Another possible perk worth considering is student loan forgiveness. With graduates of the Class of 2016 carrying an average of 37,172 dollars in student loan debt, offering to cover all or part of this debt, based on an employee’s length of service, can create a valuable incentive for good workers to remain.
Consider that, in 2017, the average pay raise is expected to be roughly 3%. Now, imagine that you have an entry-level professional that earns 45,000 dollars in their first year. Over five years, the worker’s salary will increase according to the following schedule:
- Year one: 45,000 dollars
- Year two: 46,350 dollars
- Year three: 47,740 dollars
- Year four: 49,173 dollars
- Year five: 50,648 dollars
Over this period, you’ll have paid an additional 13,911 dollars above the employee’s first year base pay, assuming a standard 3% raise each year. But what if, instead, you offered the employee 15,000 dollarsin student loan forgiveness at the end of a five-year period, in lieu of regular salary increases?
While not all workers would take such a deal, the psychological impact of $15,000 in loan forgiveness versus a seemingly-insignificant 3% annual raise may greatly appeal to some candidates – all without much of an impact on your total expenses.
Workplace Productivity and Arrangements
14. On average, employees spend an hour a day in meetings, for a total of 31 hours/month.
The same study by Atlassian found that almost half of employees believed meetings to be the number one time-waster at the office.
It’s time for a new approach to company meetings. Be ruthless in asking yourself whether everyone invited truly needs to attend. Make use of web tools that let teams share updates without interrupting their flow of work.
When upper management spends an average of 50% of their time in meetings, that’s a problem – and that’s time that can easily be reclaimed and put to better use elsewhere.
15. 54% of high-performing employees say their workspaces are too distracting.

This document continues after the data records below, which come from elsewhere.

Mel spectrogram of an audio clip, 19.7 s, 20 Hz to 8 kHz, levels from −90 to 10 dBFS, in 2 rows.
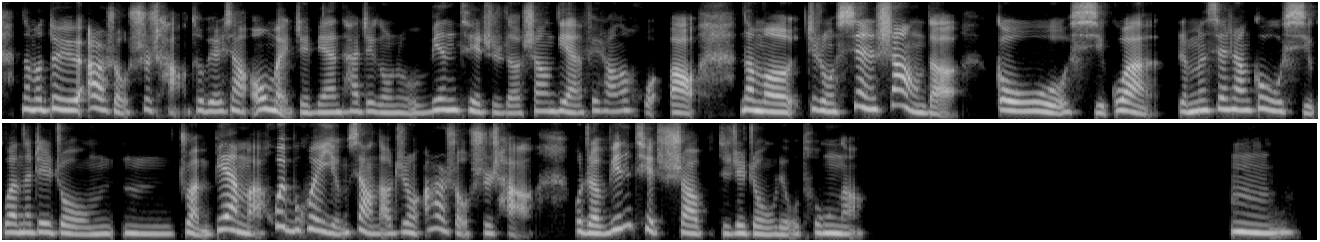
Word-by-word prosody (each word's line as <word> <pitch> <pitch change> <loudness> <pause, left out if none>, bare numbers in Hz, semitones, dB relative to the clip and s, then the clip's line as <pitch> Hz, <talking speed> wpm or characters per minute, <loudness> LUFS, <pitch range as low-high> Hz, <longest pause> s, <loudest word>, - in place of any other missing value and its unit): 那 280 - -1
么 265 0 +1
对 275 +1 0
于 255 - +3
二 300 +3 +3
手 200 -7 -5
市 270 - -1
场， - - -3
特 245 - -5
别 225 -1 -2
是 225 - -5
像 250 - +1
欧 275 - -1
美 245 -4 +2
这 200 - -5
边， 200 +1 -2
它 225 +2 -5
这 220 0 -5
种 195 -1 -5 0.3
vintage 245 -6 -1
的 185 0 -6
商 230 +4 -1
店 210 -4 +1
非 240 +4 -8
常 220 -2 -7
的 245 - -5
火 245 - -13
爆。 190 -3 +3 0.3
那 265 +1 +2
么 215 -4 +5
这 280 - -2
种 225 -3 +1
线 280 - +6
上 365 - +5
的， 170 -2 +1 0.3
购 250 -2 +4
物 215 -4 0
习 190 -2 +5
惯 235 +1 +2
人 215 -1 -2
们 245 +3 +3
线 275 +2 +1
上 255 -2 +2
购 290 +2 -2
物 235 -2 -1
习 185 -5 +5
惯 225 +4 -2
的 220 - -1
这 225 +1 -2
种， 185 -2 -5
嗯， 185 -2 -5
转 220 -3 -1
变 290 -2 +4
嘛， - - -1
会 385 - 0
不 270 - -4
会 295 -3 0
影 205 -1 -2
响 210 - +1
到 - - -3
这 200 - -8
种 215 - -1
二 310 +8 -5
手 215 -7 -7
市 205 - -3
场 - - -1 0.4
或 250 - -3
者 205 -2 +3
vintage 295 - +1
shop 200 -4 +2 0.2
这 200 - 0
种 180 -3 -4
流 165 0 -7
通 205 +1 -1
呢？ 190 +2 -6 2.8
嗯。 220 -2 0
225 Hz, 275 characters per minute, -21 LUFS, 200-255 Hz, 2.8 s, 线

In candidate-driven hiring environments – like the one we’re in now – every factor with the potential to increase turnover must be considered. And while compensation packages and recognition schemes are obvious places to start, don’t ignore the impact your office environment can have on employee satisfaction.
As far back as 2013, data has existed suggesting that open office layouts make workers unhappier, less productive and more likely to take sick days – yet 70% of spaces still boast these arrangements.

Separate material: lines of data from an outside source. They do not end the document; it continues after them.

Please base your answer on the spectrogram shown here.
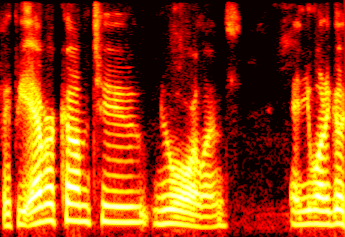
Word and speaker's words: New Orleans: not Nolans. No. From here says Nolans. People from not here say it's New Orleans. New Orleans. How do you say New Orleans?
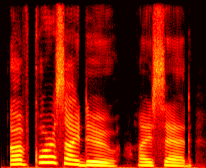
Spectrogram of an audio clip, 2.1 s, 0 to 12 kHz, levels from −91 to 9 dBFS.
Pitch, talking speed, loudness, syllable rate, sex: 265 Hz, 175 wpm, -15 LUFS, 4.6 syllables/s, female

While there may be cost benefits to employers in constructing open office floor plans, you need to take the full impact into account. If your workspaces are too distracting for employees to work at their highest potential, you risk incurring costs in terms of both lost productivity and future turnover.
16. 68% of Millennial job seekers said an option to work remotely would greatly increase their interest in specific employers.

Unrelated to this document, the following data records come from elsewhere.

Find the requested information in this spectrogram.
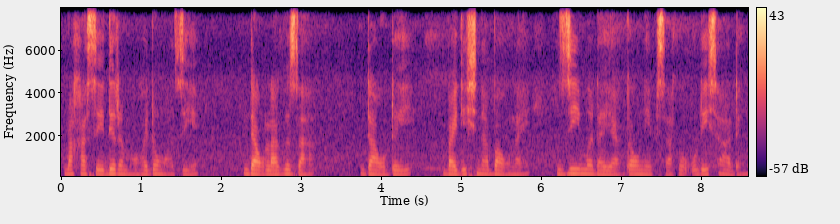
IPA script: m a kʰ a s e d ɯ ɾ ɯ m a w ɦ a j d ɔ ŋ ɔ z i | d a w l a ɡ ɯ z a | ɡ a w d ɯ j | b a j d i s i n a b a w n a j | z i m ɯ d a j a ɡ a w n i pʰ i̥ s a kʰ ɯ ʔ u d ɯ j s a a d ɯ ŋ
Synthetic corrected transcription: m a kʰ a s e d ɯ ɾ ɯ m a w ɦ a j d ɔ ŋ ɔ z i | d a w l a ɡ ɯ z a | d a w d ɯ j | b a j d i s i n a b a w n a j | z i m ɯ d a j a ɡ a w n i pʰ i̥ s a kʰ ɯ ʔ u d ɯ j s a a d ɯ ŋ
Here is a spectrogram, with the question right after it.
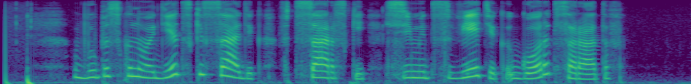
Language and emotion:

Remote work – where feasible – is a win-win for both employees and employers. Not only do employees prefer the opportunity to take advantage of these arrangements, they’re more productive when they do.
At the same time, remote work saves both employees and employers money. Remote work doesn’t have to be all-or-nothing, either. Hybrid work arrangements where employees are in the office some days and on their own during others can give you the best of both worlds.
Taking Action in 2017
As you move forward this year, think of statistics like these as guideposts. They may not all apply to your company or your unique recruiting situation, but they should give you an idea what you’re up against in the broader world of employment.
Take the recommendations that apply to you and commit to making improvements to your hiring and ongoing management approaches in 2017. If you’re thoughtful about your approach and demonstrate your intent clearly to candidates and employees, you should see improvements to your retention, engagement and overall on-the-job satisfaction.